) (1975). But the notes involved here were signed by appellant in his individual capacity, the $150,000 loan only six months prior to service of the lawsuit against him, and it stretches credulity to suggest that he was misled by the bank's demand for judgment to believe that only 10% of the principal sum on which he was indebted was sought to be recovered under Count One. Moreover, by his default appellant "admitted the contractual obligation and that [he] owed [the bank] the sum alleged. This rendered the damages liquidated and as a fact admitted was not a matter of necessary proof to court or jury. [Cits.]" Brown v. Interfaith Christian Church, 155 Ga. App. 928
, 929 (274 SE2d 18
) (1980); OCGA 9-11-55
(a). Thus it can only be surmised that the application of OCGA 9-11-54
(c) (1) advocated by appellant is not to assure fair notice, but to preclude through a procedural technicality the claim the bank proved against him.
Having waited until the expiration of the term of court, thereby assuring that neither the trial court nor the bank could correct the typographical error other than pursuant to OCGA 9-11-60
(d), appellant now asserts that those procedures are unavailable to the bank. However, nothing in OCGA 9-11-60

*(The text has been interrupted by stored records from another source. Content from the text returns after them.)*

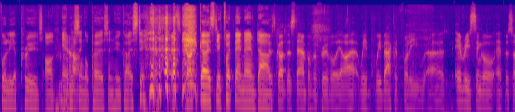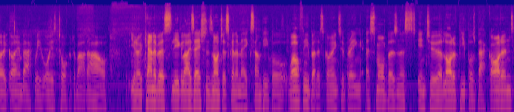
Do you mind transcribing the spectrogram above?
fully approves of every yeah. single person who goes to got, goes to put their name down. It's got the stamp of approval. Yeah, I, we we back it fully. Uh, every single episode going back, we've always talked about how you know cannabis legalization is not just going to make some people wealthy, but it's going to bring a small business into a lot of people's back gardens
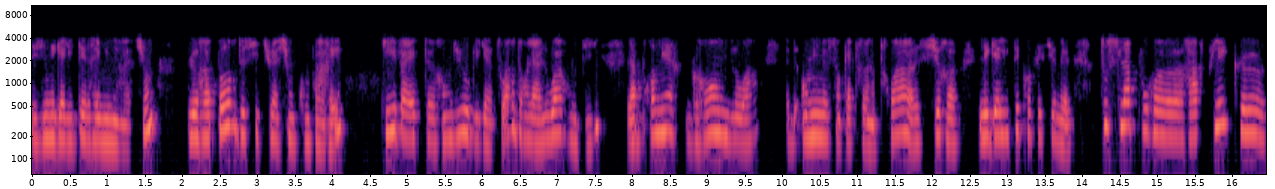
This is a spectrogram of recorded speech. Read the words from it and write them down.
des inégalités de rémunération, le rapport de situation comparée qui va être rendu obligatoire dans la loi Roudy, la première grande loi en 1983 euh, sur euh, l'égalité professionnelle. Tout cela pour rappeler que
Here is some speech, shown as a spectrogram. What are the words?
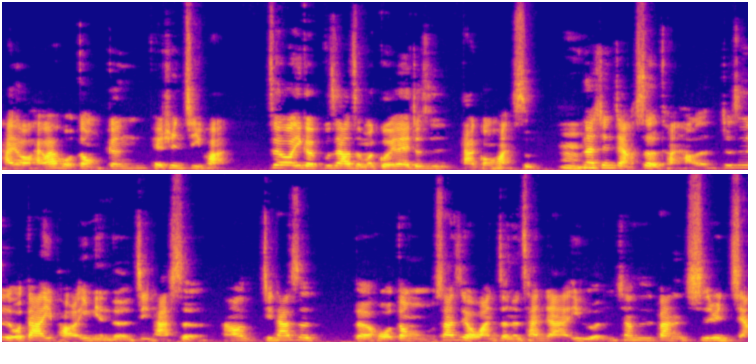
还有海外活动跟培训计划。最后一个不知道怎么归类，就是打工换宿。嗯那先讲社团好了，就是我大一跑了一年的吉他社，然后吉他社的活动算是有完整的参加一轮，像是办诗韵奖、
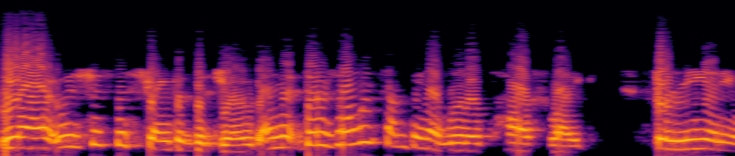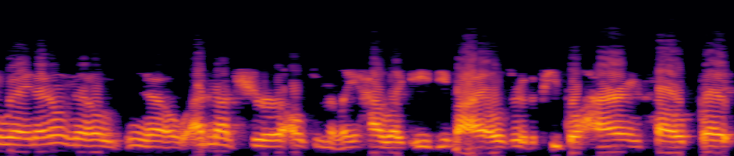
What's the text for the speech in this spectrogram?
Yeah, it was just the strength of the joke, and there's always something a little tough, like for me anyway. And I don't know, you know, I'm not sure ultimately how like A.D. Miles or the people hiring felt, but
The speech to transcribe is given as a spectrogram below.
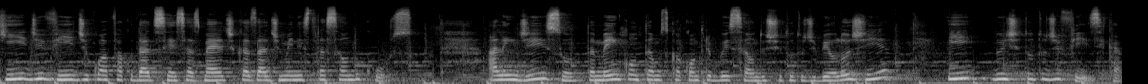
que divide com a Faculdade de Ciências Médicas a administração do curso. Além disso, também contamos com a contribuição do Instituto de Biologia e do Instituto de Física.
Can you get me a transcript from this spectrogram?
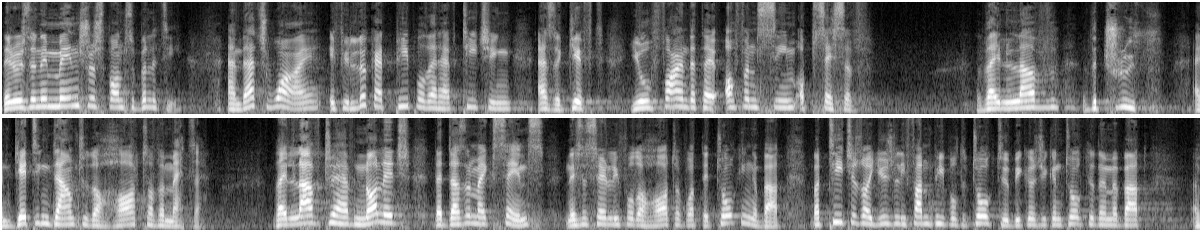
There is an immense responsibility. And that's why, if you look at people that have teaching as a gift, you'll find that they often seem obsessive. They love the truth and getting down to the heart of a matter. They love to have knowledge that doesn't make sense necessarily for the heart of what they're talking about. But teachers are usually fun people to talk to because you can talk to them about a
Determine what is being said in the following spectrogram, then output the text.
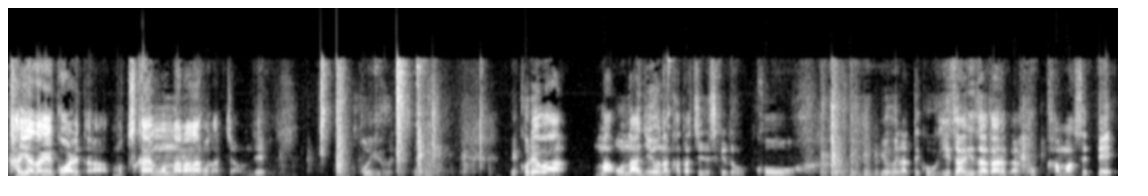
タイヤだけ壊れたら、もう使い物にならなくなっちゃうんで、こういう風ですね。で、これは、まあ同じような形ですけど、こういう風になって、ここギザギザがあるから、ここかませて、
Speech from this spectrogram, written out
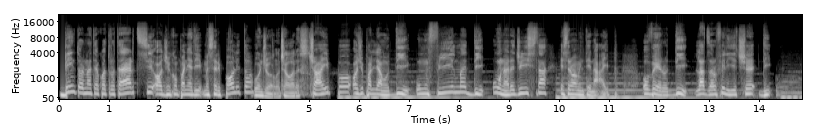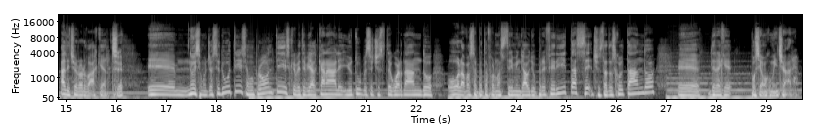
Bentornati a 4 terzi, oggi in compagnia di Messer Ippolito. Buongiorno, ciao Ares. Ciao Ippo, oggi parliamo di un film di una regista estremamente in hype, ovvero di Lazzaro Felice di Alice Rohrwacher. Sì. E mm, noi siamo già seduti, siamo pronti. Iscrivetevi al canale YouTube se ci state guardando o la vostra piattaforma streaming audio preferita. Se ci state ascoltando, eh, direi che possiamo cominciare.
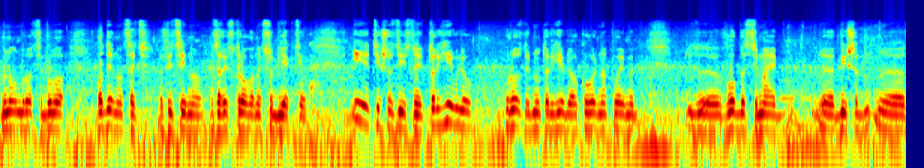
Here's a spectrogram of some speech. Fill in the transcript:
в минулому році було 11 офіційно зареєстрованих суб'єктів, і ті, що здійснюють торгівлю, роздрібну торгівлю алкогольними напоями, е, в області має е, більше е, е,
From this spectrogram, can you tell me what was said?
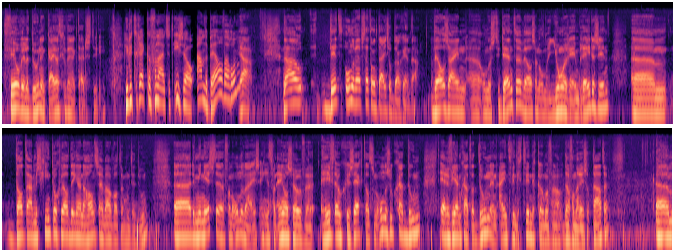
veel willen doen en keihard gewerkt tijdens de studie. Jullie trekken vanuit het ISO aan de bel. Waarom? Ja, nou, dit onderwerp staat al een tijdje op de agenda. Welzijn eh, onder studenten, welzijn onder jongeren in brede zin. Ehm, dat daar misschien toch wel dingen aan de hand zijn waar we wat aan moeten doen. Eh, de minister van Onderwijs, Ingrid van Engelshoven, heeft ook gezegd dat ze een onderzoek gaat doen. Het RIVM gaat dat doen en eind 2020 komen van, daarvan de resultaten. Ehm,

(d) prohibits a plaintiff from moving to set aside its own judgment, if founded upon a nonamendable defect on the face of the record. See, e.g., Gulf Oil Co. v. Mantegna, 167 Ga. App. 844 (2) (307 SE2d 732) (1983)
; Sunn v. Mercury Marine, 166 Ga. App. 567 (1) (305 SE2d 6) (1983)
. (See also Love v. Moore, 283 SE2d 801
(N.C. App., 1981), where the motion to set aside procedure was authorized even though the statute, unlike Georgia's, expressly allows its use only by the party "against" whom a judgment has been entered.) Moreover, the relief sought by the bank was neither "fundamentally unfair" nor did it work any undue hardship on appellant. Since a "defendant is entitled to receive notice of all the proceedings in the action, . . . if plaintiff desires to change his prayer for relief, defendant would be notified of the circumstances and could re-evaluate whether he wished to defend actively. . . . Thus, the party previously in default would be in the same position as if he were confronted by an original complaint with the new ad damnum. There would then be an opportunity to grant full relief in accordance with the merits of plaintiff's claim." 10 Wright & Miller, Fed. Prac & Proc: Civil 2663.
Appellant never sought to open the default and, with notice that the bank sought to have Counts Two and Three of its complaint reentered when the trial court returned the case to default status, failed to present any argument or proof that such re-entry of judgment would be improper. "When a default judgment has been granted and is then set aside under [OCGA 9-11-60
], the case returns to the posture it occupied prior to the default judgment, and the defendant must file responsive pleadings to avoid defaulting a second time [Cit.] . . . But nothing filed by [appellant] can serve as an answer because nothing contains specific or general denials of the allegations found in the complaint. [Cits.]" Bank of Cumming v. Moseley, supra at 858-59. Until this appeal appellant made no effort to contest the bank's right to recover on Counts Two and Three so as to avoid a default judgment, and we find no appropriate reason to deny the bank full recovery under Count One as corrected should appellant present no valid defense thereto. It follows that our affirmance of the trial court's grant of the bank's motion to set aside the judgment renders moot the enumeration of error based upon denial of appellant's motion to reduce the judgment on Count One of the complaint to the sum specified in the original demand for judgment.
Herbert D. Shellhouse, Thomas C. Taylor, for appellee.